# Task objective
Please output the following records exactly. Leave every image out.

# Supplied information
········

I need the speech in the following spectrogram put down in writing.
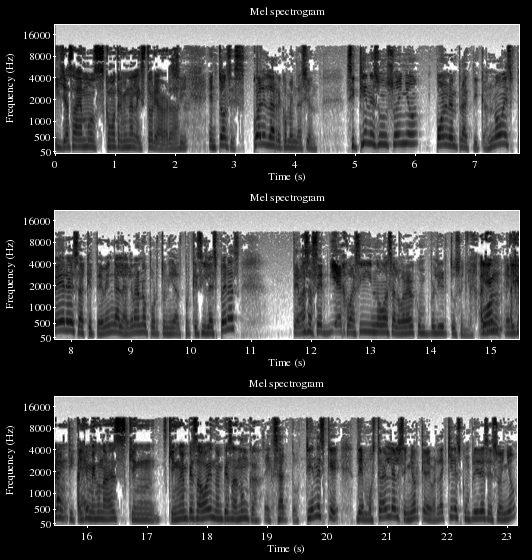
y ya sabemos cómo termina la historia, ¿verdad? Sí. Entonces, ¿cuál es la recomendación? Si tienes un sueño, ponlo en práctica. No esperes a que te venga la gran oportunidad, porque si la esperas, te vas a hacer viejo así y no vas a lograr cumplir tu sueño. Alguien, Pon en alguien, práctica. alguien me dijo una vez, quien, quien no empieza hoy, no empieza nunca. Exacto. Tienes que demostrarle al Señor que de verdad quieres cumplir ese sueño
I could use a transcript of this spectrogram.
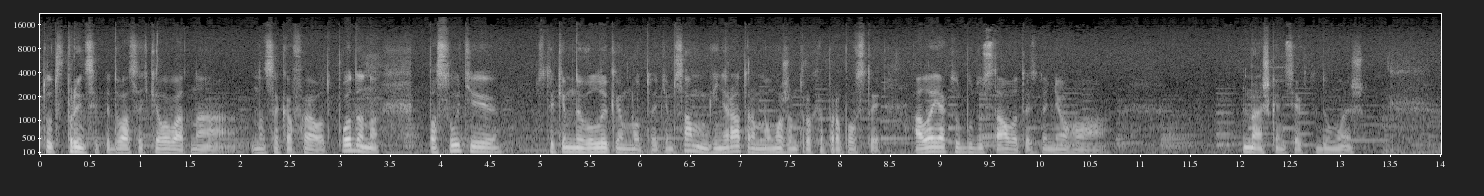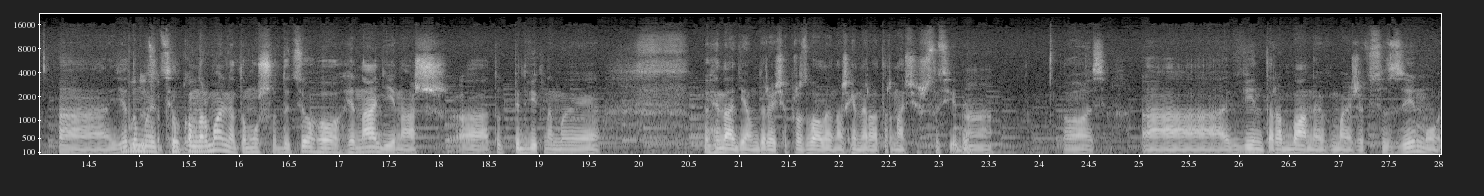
тут в принципі 20 кВт на, на це кафе от подано. По суті, з таким невеликим от, тим самим генератором ми можемо трохи проповсти. Але як тут будуть ставитись до нього мешканці, як ти думаєш? Я Буде думаю, цілком проблема. нормально, тому що до цього Геннадій наш тут під вікнами. Геннадієм, до речі, прозвали наш генератор наші ж сусіди. А, Ось. А, він тарабанив майже всю зиму,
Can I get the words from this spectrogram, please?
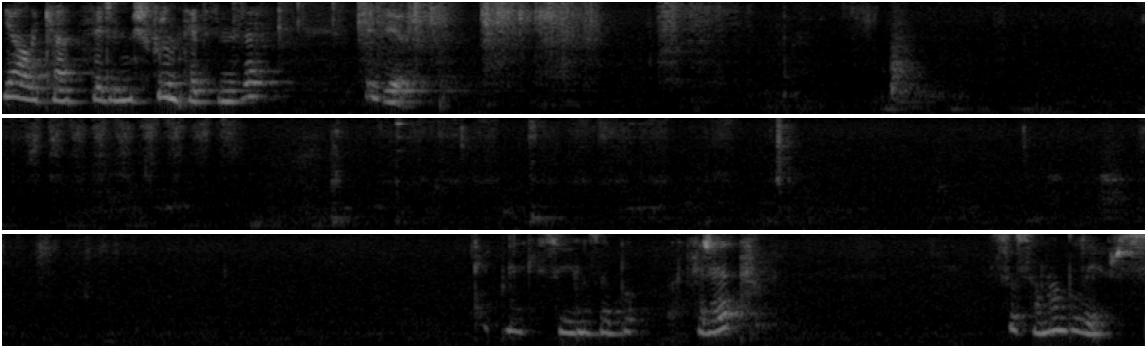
Yağlı kağıt serilmiş fırın tepsimize diziyoruz. Pekmezli suyumuza bu batırıp susama buluyoruz.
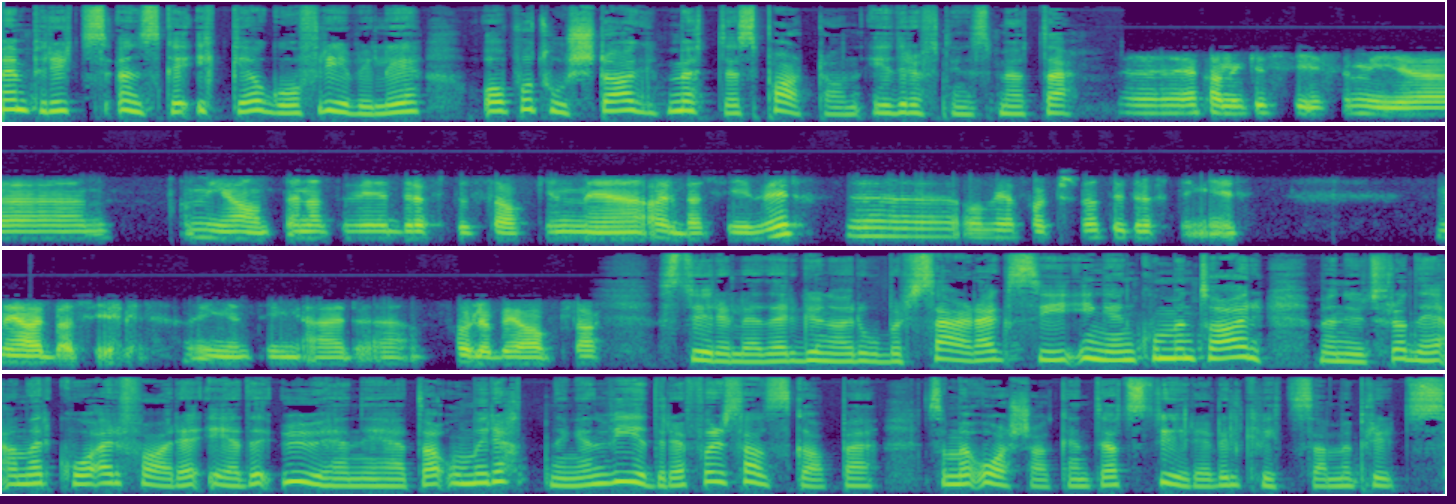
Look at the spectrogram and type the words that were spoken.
Men Prutz ønsker ikke å gå frivillig, og på torsdag møttes partene i drøftingsmøte. Eh, jeg kan ikke si så mye, mye annet enn at vi drøftet saken med arbeidsgiver, eh, og vi er fortsatt i drøftinger med arbeidsgiver. Ingenting er uh, foreløpig avklart. Styreleder Gunnar Robert Sælegg sier ingen kommentar, men ut fra det NRK erfarer er det uenigheter om retningen videre for selskapet som er årsaken til at styret vil kvitte seg med Prytz.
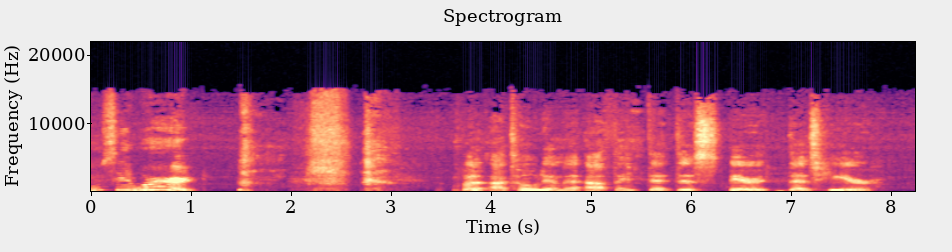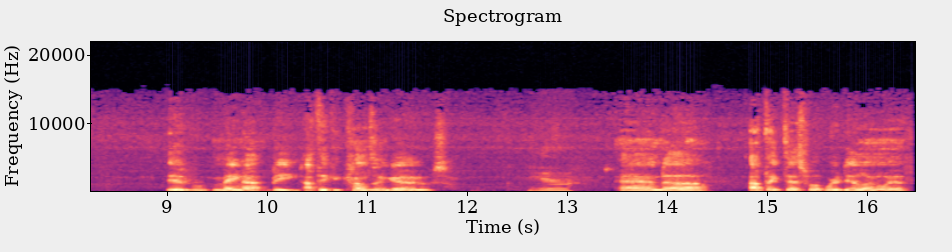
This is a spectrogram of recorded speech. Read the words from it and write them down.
Don't say a word. But I told him that I think that this spirit that's here it may not be. I think it comes and goes, Yeah. And uh, I think that's what we're dealing with.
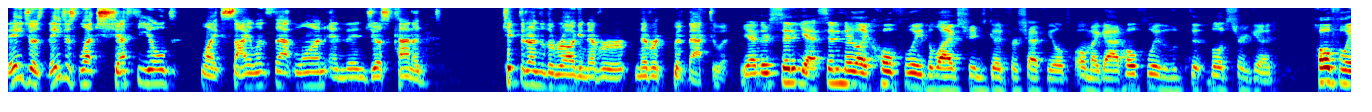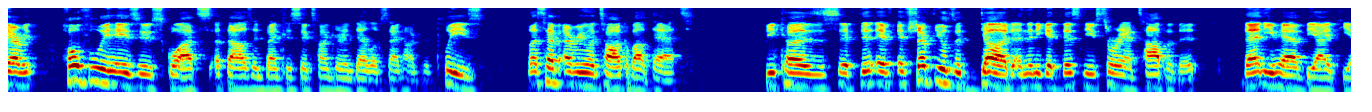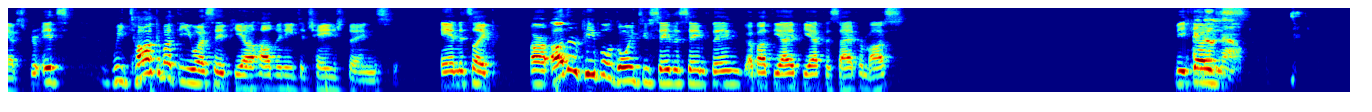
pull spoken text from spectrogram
They just they just let Sheffield like silence that one, and then just kind of kicked it under the rug and never never went back to it. Yeah, they're sitting. Yeah, sitting there like, hopefully the live stream's good for Sheffield. Oh my god, hopefully the, the, the lifts are good. Hopefully every. Hopefully Jesus squats a thousand, benches six hundred, and deadlifts nine hundred. Please, let's have everyone talk about that. Because if the, if if Sheffield's a dud, and then you get this new story on top of it, then you have the IPF screw. It's we talk about the USAPL how they need to change things, and it's like, are other people going to say the same thing about the IPF aside from us? Because I don't know.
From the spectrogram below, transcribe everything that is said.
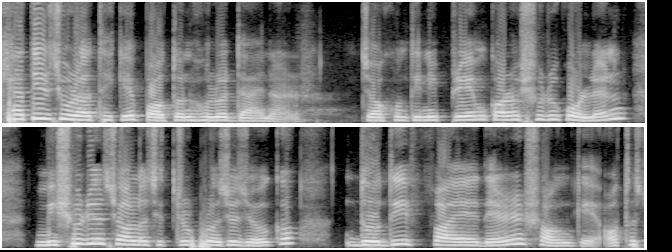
খ্যাতির চূড়া থেকে পতন হলো ডায়নার। যখন তিনি প্রেম করা শুরু করলেন, মিশরীয় চলচ্চিত্র প্রযোজক দদি ফায়েদের সঙ্গে, অথচ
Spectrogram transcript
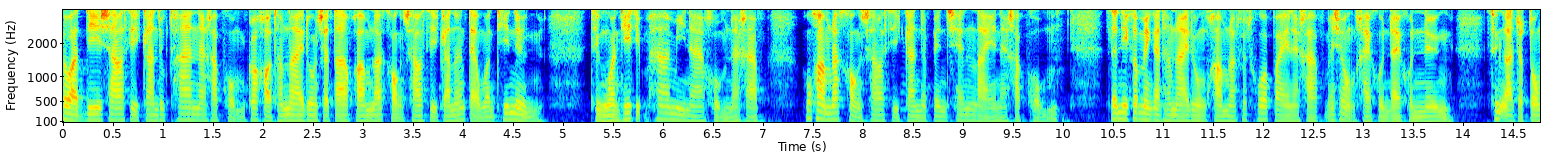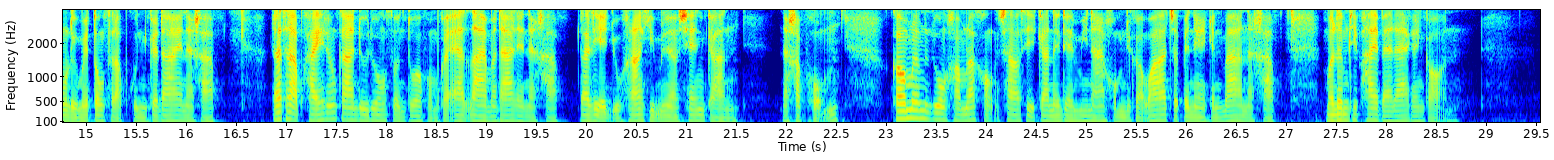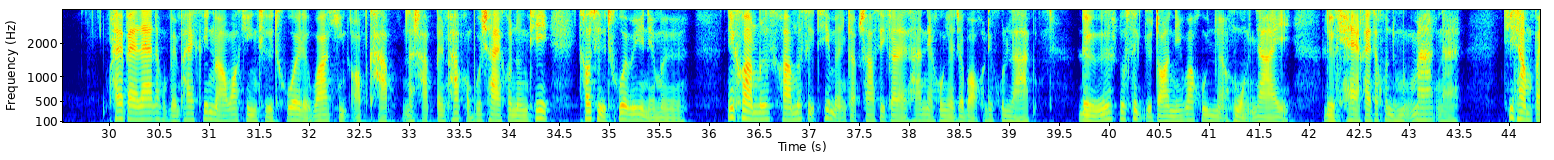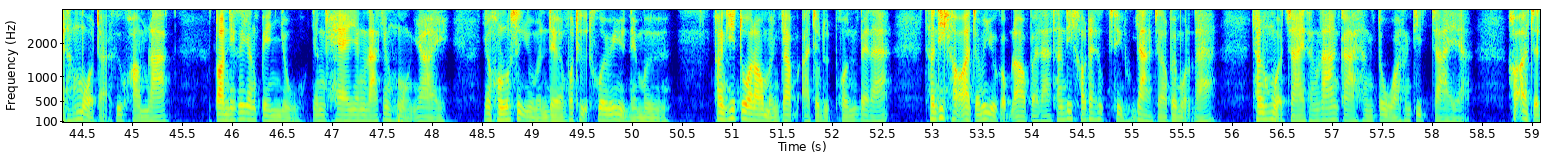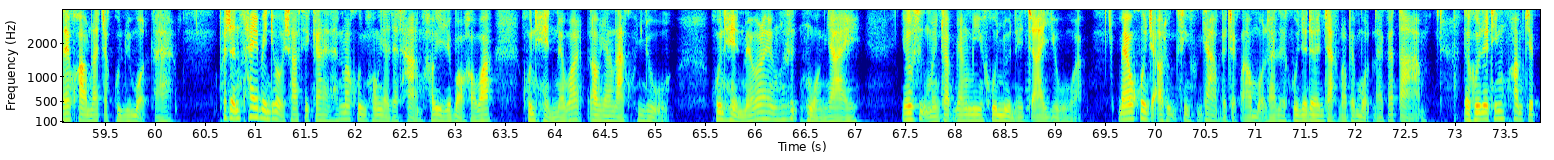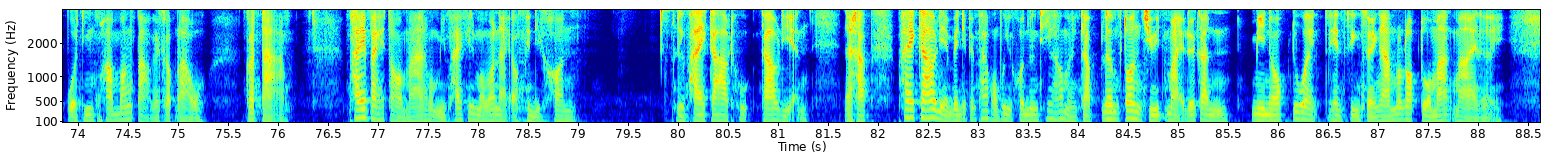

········

# Exercise answer
I need the speech in the following spectrogram put down in writing.
y ya sabemos cómo termina la historia, ¿verdad? Sí. Entonces, ¿cuál es la recomendación? Si tienes un sueño, ponlo en práctica. No esperes a que te venga la gran oportunidad, porque si la esperas, te vas a hacer viejo así y no vas a lograr cumplir tu sueño. Alguien, Pon en alguien, práctica. alguien me dijo una vez, quien, quien no empieza hoy, no empieza nunca. Exacto. Tienes que demostrarle al Señor que de verdad quieres cumplir ese sueño
I could use a transcript of this spectrogram.
тут в принципі 20 кВт на, на це кафе от подано. По суті, з таким невеликим от, тим самим генератором ми можемо трохи проповсти. Але як тут будуть ставитись до нього мешканці, як ти думаєш? Я Буде думаю, цілком проблема. нормально, тому що до цього Геннадій наш тут під вікнами. Геннадієм, до речі, прозвали наш генератор наші ж сусіди. А, Ось. А, він тарабанив майже всю зиму,
Can I get the words from this spectrogram, please?
Yağlı kağıt serilmiş fırın tepsimize diziyoruz. Pekmezli suyumuza bu batırıp susama buluyoruz.
Look at the spectrogram and type the words that were spoken.
Men Prutz ønsker ikke å gå frivillig, og på torsdag møttes partene i drøftingsmøte. Eh, jeg kan ikke si så mye, mye annet enn at vi drøftet saken med arbeidsgiver, eh, og vi er fortsatt i drøftinger med arbeidsgiver. Ingenting er uh, foreløpig avklart. Styreleder Gunnar Robert Sælegg sier ingen kommentar, men ut fra det NRK erfarer er det uenigheter om retningen videre for selskapet som er årsaken til at styret vil kvitte seg med Prytz.
This is a spectrogram of recorded speech. Read the words from it and write them down.
Don't say a word. But I told him that I think that this spirit that's here it may not be. I think it comes and goes, Yeah. And uh, I think that's what we're dealing with.
pull spoken text from spectrogram
They just they just let Sheffield like silence that one, and then just kind of kicked it under the rug and never never went back to it. Yeah, they're sitting. Yeah, sitting there like, hopefully the live stream's good for Sheffield. Oh my god, hopefully the, the, the lifts are good. Hopefully every. Hopefully Jesus squats a thousand, benches six hundred, and deadlifts nine hundred. Please, let's have everyone talk about that. Because if the, if if Sheffield's a dud, and then you get this new story on top of it, then you have the IPF screw. It's we talk about the USAPL how they need to change things, and it's like, are other people going to say the same thing about the IPF aside from us? Because I don't know.
From the spectrogram below, transcribe everything that is said.
খ্যাতির চূড়া থেকে পতন হলো ডায়নার। যখন তিনি প্রেম করা শুরু করলেন, মিশরীয় চলচ্চিত্র প্রযোজক দদি ফায়েদের সঙ্গে, অথচ
Spectrogram transcript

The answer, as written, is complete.